Given the clamour around responsible brewing, and the fact that Freedom is a stalwart and pioneer in this movement, my interest was piqued when they announced another audacious move- their inaugural foray into the world of ale. Not intending to venture into the unknown recklessly, they’ve asked imbibers for their input. The Prototype pale ale is currently being sampled in pubs around the UK until September of this year. After tasting, drinkers are invited to complete a comment card and give their honest- but hopefully not too scathing- reflections on the beer.

On the whole, the idea of engaging drinkers with the brewing process is appealing. And I’m not alone- one needs only to look at the paroxysm caused by Cloudwater Brew Co’s DIPA v. 4 & 5 release in July to identify the public’s willingness to participate in shaping a final product. In this instance, the dry-hopping of each version occurs at different stages in the fermentation process. The brewery went as far to encourage individuals to blend both versions to find the ideal balance, all in the name of attaining the superlative Double IPA.

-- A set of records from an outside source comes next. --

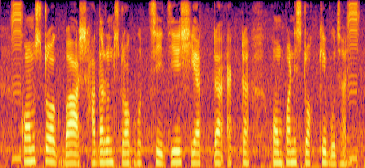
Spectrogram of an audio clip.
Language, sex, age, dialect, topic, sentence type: Bengali, female, 25-30, Northern/Varendri, banking, statement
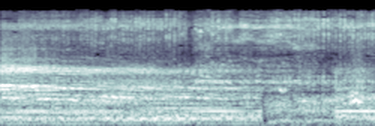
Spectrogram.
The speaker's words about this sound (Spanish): Diciendo esto, el perro infernal atacó en su propia cama sin piedad al viejo miserable gritos y los horribles gruñidos del cancerbero se mezclaban mientras el viejito diabólico bailaba de gusto en el centro de la habitación.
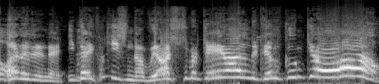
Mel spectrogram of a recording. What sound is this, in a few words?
heavy negative vocalization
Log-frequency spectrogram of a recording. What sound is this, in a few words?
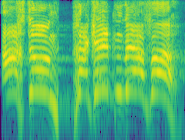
US threat rpg, battlechatter; cod modern warfare 2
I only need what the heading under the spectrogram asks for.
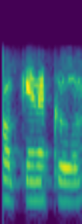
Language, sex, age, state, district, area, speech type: Tamil, female, 18-30, Tamil Nadu, Tiruvallur, urban, conversation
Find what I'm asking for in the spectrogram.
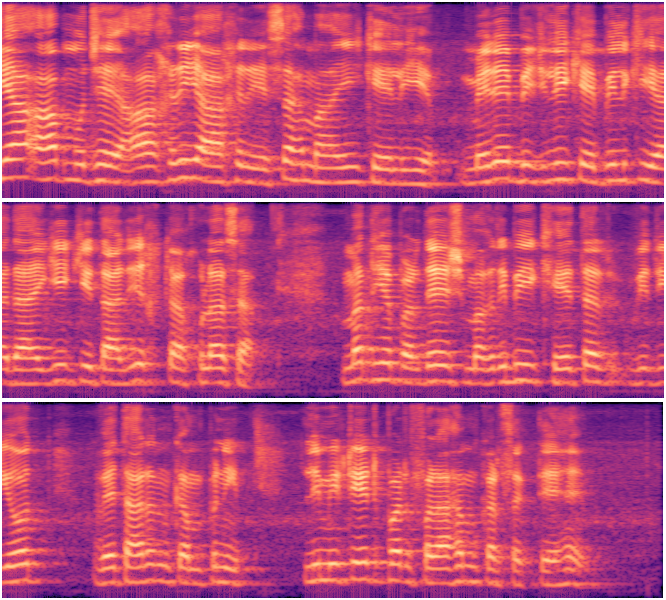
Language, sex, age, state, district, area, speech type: Urdu, male, 18-30, Bihar, Purnia, rural, read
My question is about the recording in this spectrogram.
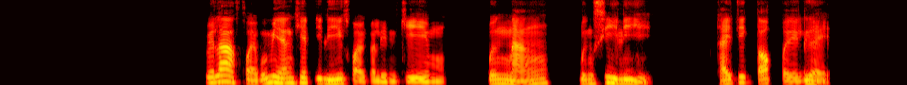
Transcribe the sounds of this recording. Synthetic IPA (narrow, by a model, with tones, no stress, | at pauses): weː˧laː˧˥˨xʰɔ˨˩jbɔː˧˦miː˧˨na˧˦˥ŋhe˧˦t̪̚ʔiː˧˨liː˨˧˦kxɔ˨˩jka˧˩le˨˧˩nkeː˧m | bɤ˧ŋna˧˦ŋ | bɤ˧ŋsiː˧˩˨liː˧˩ | t̪ʰa˨˦jt̪i˧˦k̚t̪ɔ˧˦k̚pa˧jlɯ˧˩jlɯ˥˩əj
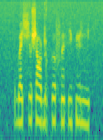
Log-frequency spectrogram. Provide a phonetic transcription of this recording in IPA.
bæɕəʃɑ ɖʌkə fɛ̃xipʲə̃ɲ

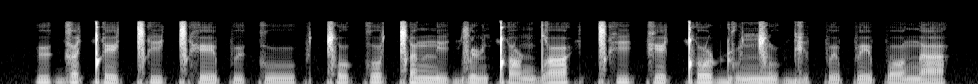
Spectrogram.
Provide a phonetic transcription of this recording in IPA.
ɨ˥ɡɐ˥ǃe˨ ǀi˦ ǀʰe˩pɨ˩ku˨ | ǀo˨ko˥ ǀɐ˥n̪i˩ɡlɨ˨ɳ ǃɔ˨ɳdˤe˥ | ǀʰi˥ke˨ ǃo˥ɖu˩ŋ͡ǀu˩ɡi˩ pɘ˩ pe˩pɔ˨n̪a˩

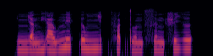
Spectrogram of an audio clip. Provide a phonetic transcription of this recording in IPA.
ɲa˨˩˨nja˨˩˦wne˦˥t̚ ʔə˧wɲe˦˥t̚fa˨˩k̚t̪o˨˩n sə˨˩ŋʂi˧ə̯

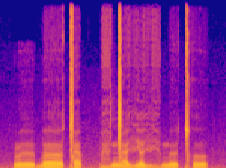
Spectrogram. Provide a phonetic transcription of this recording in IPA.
ɭøːbœː ǀæpːæ̤ ŋ͡ǀævʲœ vʲæ̤mø ǀʰɵ

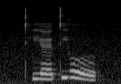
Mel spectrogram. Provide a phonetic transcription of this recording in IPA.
t̪ʰjɛ˧˥t̪jo˥˩ʊ̯

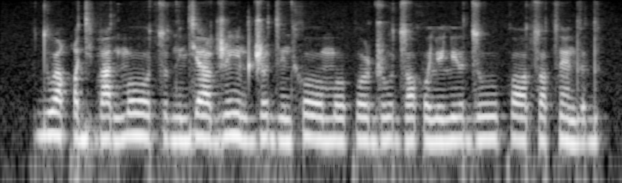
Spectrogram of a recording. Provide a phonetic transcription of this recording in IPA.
duːqʷɯdʲobaːd moːt͡sodĩ dʲaː ɖ͡ʐĩːd ɖ͡ʐɯd͡zĩd xoːmoːkoːɖ͡ʐuː d͡zɔxolʲɤlʲɯː d͡zuːkɔːt͡sɔ t͡sɛ̃dɯd

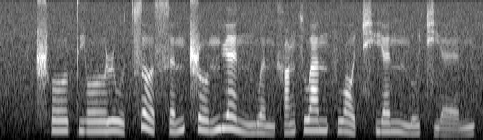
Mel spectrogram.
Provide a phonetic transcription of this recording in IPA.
ʈ͡ʂʰo˥ʊ̯t̪jo˥ʊ̯ɻu˥˧ t͡sɤ˥˩sə˧˥nʈ͡ʂo˧ʊ̯n̪ɥɛ˥˩n n̪wə˨˩nxɑ˦ŋswa˥n fwɔ˥˩t͡ɕʰjɛ˥n n̪u˧˥t͡ɕjɛ˨˩˦n

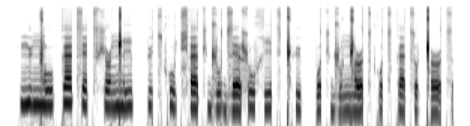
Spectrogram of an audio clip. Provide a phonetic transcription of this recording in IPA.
ŋyŋ͡ǁu kɛt͡set͡sʃə˞ ŋ͡ǁipːyt͡s kut͡ɕʰɛt͡s ɖ͡ʐud͡zeʂu xit͡s ǁʰypːʊt͡sɖ͡ʐu ŋ͡ǁə˞t͡skʊt͡skɛt͡sʊ ǁə˞t͡s

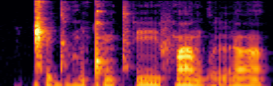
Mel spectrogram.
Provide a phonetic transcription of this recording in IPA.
ǁidʱũǃĩt͡sʼiː fã ɡʷɐrɐ̃

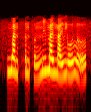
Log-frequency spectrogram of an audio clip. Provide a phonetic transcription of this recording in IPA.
mwa˥˧nt̪ʰə˥˩nt͡sɤ˧˥ŋ n̪i˥ ma˥ɪ̯ma˧˥ɪ̯ljo˧˥ʊ̯ lɤ̰˨˩˦

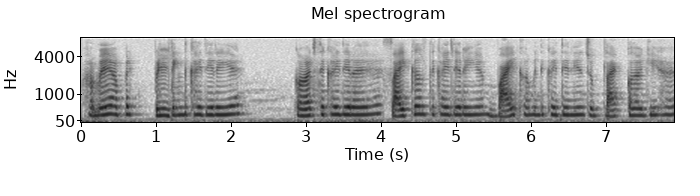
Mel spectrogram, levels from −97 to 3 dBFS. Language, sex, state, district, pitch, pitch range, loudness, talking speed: Kumaoni, male, Uttarakhand, Uttarkashi, 270 Hz, 245-275 Hz, -18 LUFS, 225 wpm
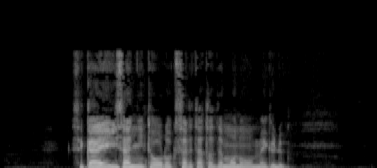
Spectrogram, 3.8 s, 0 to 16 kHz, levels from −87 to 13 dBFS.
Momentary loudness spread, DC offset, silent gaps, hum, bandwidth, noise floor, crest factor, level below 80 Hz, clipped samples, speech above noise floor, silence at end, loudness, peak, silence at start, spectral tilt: 12 LU; under 0.1%; none; none; 11.5 kHz; -72 dBFS; 20 dB; -54 dBFS; under 0.1%; 49 dB; 0.9 s; -24 LUFS; -6 dBFS; 0.75 s; -5.5 dB/octave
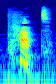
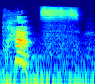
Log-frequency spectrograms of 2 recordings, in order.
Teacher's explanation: Cat ends with an unvoiced T.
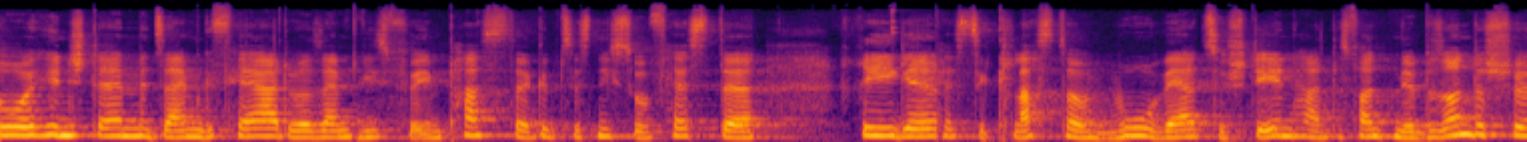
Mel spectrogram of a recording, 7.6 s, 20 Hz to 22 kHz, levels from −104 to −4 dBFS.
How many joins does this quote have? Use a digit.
2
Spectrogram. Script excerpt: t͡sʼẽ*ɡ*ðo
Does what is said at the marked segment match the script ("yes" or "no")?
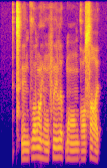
yes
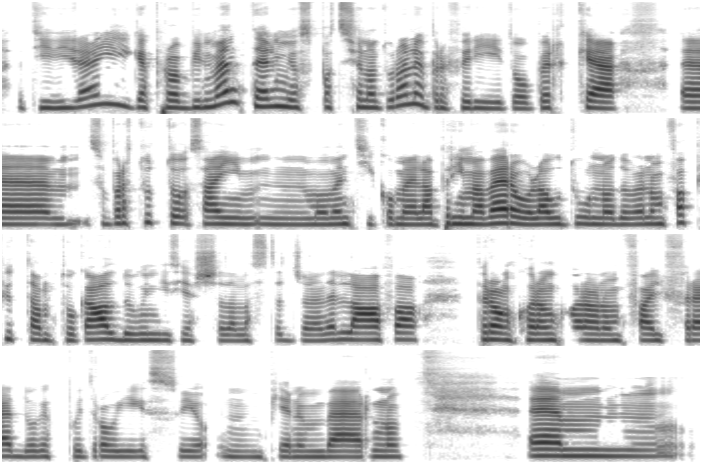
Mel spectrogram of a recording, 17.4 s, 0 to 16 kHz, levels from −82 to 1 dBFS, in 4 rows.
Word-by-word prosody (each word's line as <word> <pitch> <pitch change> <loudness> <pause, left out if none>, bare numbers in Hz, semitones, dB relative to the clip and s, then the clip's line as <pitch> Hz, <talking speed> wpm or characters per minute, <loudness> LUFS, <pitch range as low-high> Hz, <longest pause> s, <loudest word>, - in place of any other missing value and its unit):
Ti 215 +1 -4
direi 270 +9 0
che 230 -1 +1
probabilmente 255 - +2
è - - +6
il 270 - +1
mio 240 -3 +1
spazio 230 +2 -5
naturale 260 +9 +1
preferito, 200 -3 -4
perché, 215 0 +4 0.4
ehm, 200 +2 +1
soprattutto, 230 +1 -4
sai, 215 -1 +1
in 200 -1 -4
m 200 -1 -7
momenti 205 +1 -3
come 200 0 -2
la 195 - +2
primavera 220 +2 +6
o 200 - +2
l'autunno, 205 +1 0
dove 200 +1 -3
non 215 0 -1
fa 255 - 0
più 245 -1 -8
tanto 205 -2 -3
caldo, 220 -1 +4
quindi 205 0 -4
si 200 +1 -11
esce 195 0 -4
dalla 190 0 -6
stagione 195 0 -9
dell'afa, 215 0 +4 0.3
però 225 0 +5
ancora 210 0 +2
ancora, 210 0 0
non 200 0 -2
fa 205 - 0
il 200 -2 -4
freddo 200 -2 -2
che 190 -1 -8
poi 190 0 -10
trovi, 185 -1 -6
e 185 - -10
so 190 - -9
io, 185 0 -7
in 185 -1 -9
pieno 185 0 -6
inverno. 185 +1 0 0.8
Ehm, 210 -1 +1
205 Hz, 175 wpm, -24 LUFS, 195-220 Hz, 0.8 s, è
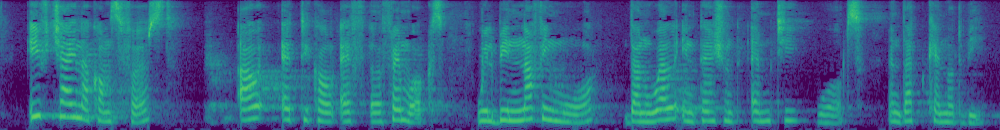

The concept has proved enormously popular- both v 4 &5 sold out online at Honest Brew in 30 seconds last month and lasted minutes in the bottle shops lucky enough to stock them. I sourced mine from BottleDog in King’s Cross, but it was entirely down to serendipity. So there’s a colossal demand- albeit still predominately amongst the most enthusiastic of aficionados- for brewing driven by feedback.

It will be fascinating to note how Freedom tweaks the Prototype’s recipe once the comment cards roll in. I tried it for myself in its current state, hopped with Chinook, Cascade, Motueka and Rakau hops with a 4.2% ABV. The New Zealand hops deliver a soft nose of tropical fruits and there are notes of citrus and marmalade on the palate- it has a nice bitter finish and boasts the crisp, clean characteristics that I associate with Freedom’s core lagers.

For a low ABV beer, it’s surprisingly astringent and hoppy, making a welcome alternative to an insipid lager for a mid-afternoon pint. It’s a good baseline for the final product, but there’s still ample scope for something more daring, punchy and juicy- unfortunately, the easy-drinking ABV would almost certainly be lost to realise this.

I wonder what the upshot would be if Freedom followed the Cloudwater model and released two variants- one sessionable and the other with a higher ABV and even more complex hop character- to measure the public’s appetite. The current ubiquity of DIPAs is indicative of the demand for stronger, more robust beer styles, so I’d be disheartened to see Freedom play it safe when they’re on to something remarkable. But I concede that I don’t speak from the viewpoint of the average beer drinker.

My opinion aside, I’m excited to see how feedback-driven brewing can ultimately shape a beer and pinpoint effective channels whereby breweries can engage with their customers. This is particularly pertinent when it comes to environmentally-conscious or zero-waste brewing, where the ethos might eclipse the quality of the beer. Breweries must dovetail responsibility with sophisticated efforts, rising above gimmicks to produce beer that drinkers can both covet and feel virtuous about.

Samples of Freedom’s Prototype pale ale were provided by Freedom Brewery, but all opinions expressed are my own.